The tune of this song is used in the saloon scene near the beginning of Cowboys & Aliens, played on fiddle. The saloon keeper tells the fiddler that it is too melancholy and asks him to play a different tune. Near the end of the movie, the piano player plays an upbeat version of the tune, and the crowd celebrates their victory over the aliens by dancing to it.[citation needed]

Ken Burns: Civil War[edit]

A variation of this song is played during a brief scene in episode seven, "Most Hallowed Ground (1864)", of the Ken Burn's documentary, Civil War, in which a Georgia sharpshooter is said to have played his cornet during lulls in battle.[citation needed]

Lonesome Dove[edit]

Used in the background as Gus McCrae lies dying -- ostensibly played on a whorehouse piano

"Ashes on the Sea"[edit]

American activisit, songwriter, and folksinger, U. Utah Phillips, employed the melody of "Lorena" for his "Ashes on the Sea", an homily to his discovering of the death of Woody Guthrie. <Starlight on the Rails (book) by Utah Phillips, annotation herein by Deborah Robins>


  • The American Bicentennial Songbook, Vol. 1 (1770-1870s) William A. Ward, New York, NY, 1975, p. 202.
  • Zanesville Times Recorder, May 12, 2007, Zanesville, Ohio.
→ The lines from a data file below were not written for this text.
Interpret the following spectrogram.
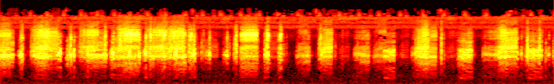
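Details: Wetland frog chorus, many frogs giving rapid raspy croaks that overlap into a near-continuous pulsing sound, with a faint steady high tone in the background.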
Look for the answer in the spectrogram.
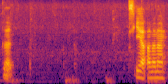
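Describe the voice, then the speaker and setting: A rambling, chatty Australian woman with a slightly low voice, talking her thoughts through out loud as she works. She keeps the tone casual and conversational, like a crafter chatting to viewers on a live stream. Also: level tone, very slow, gravelly, low-quality recording. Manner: chatty, rambling, thinking aloud. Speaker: art doll maker. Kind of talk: casual livestream chat while crafting.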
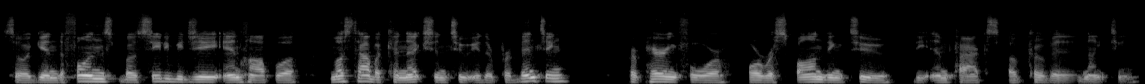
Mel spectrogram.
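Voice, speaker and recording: Mellow low-voiced man, formal presenter. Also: measured pace, dry recording. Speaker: public official presenter.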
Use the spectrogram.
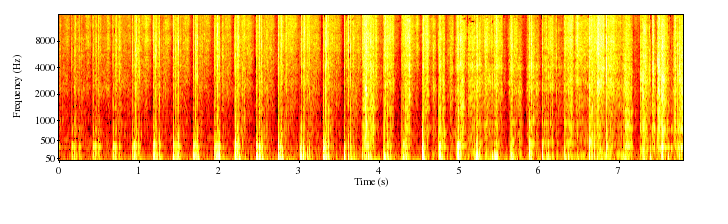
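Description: Long nails tap and scratch along the surface of an empty, hollow cardboard paper towel tube held at an angle. About 38 quick, dull, hollow knocks sound at a steady rapid pace, each with a short papery scrape and almost no ring.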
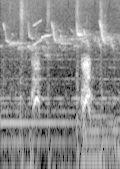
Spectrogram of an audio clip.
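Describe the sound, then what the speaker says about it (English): A dog in the medieval village setting of Kingdom Come: Deliverance II barks and yips in a few sharp bursts at middle distance, agitated and fussing, over a low steady background hum. "What's that dog making such a fuss about?"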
Copyright ©2007 Times Recorder. All rights reserved.
  1. ^ Western Writers of America (2010). "The Top 100 Western Songs". American Cowboy. Archived from the original on 10 August 2014. 

External links[edit]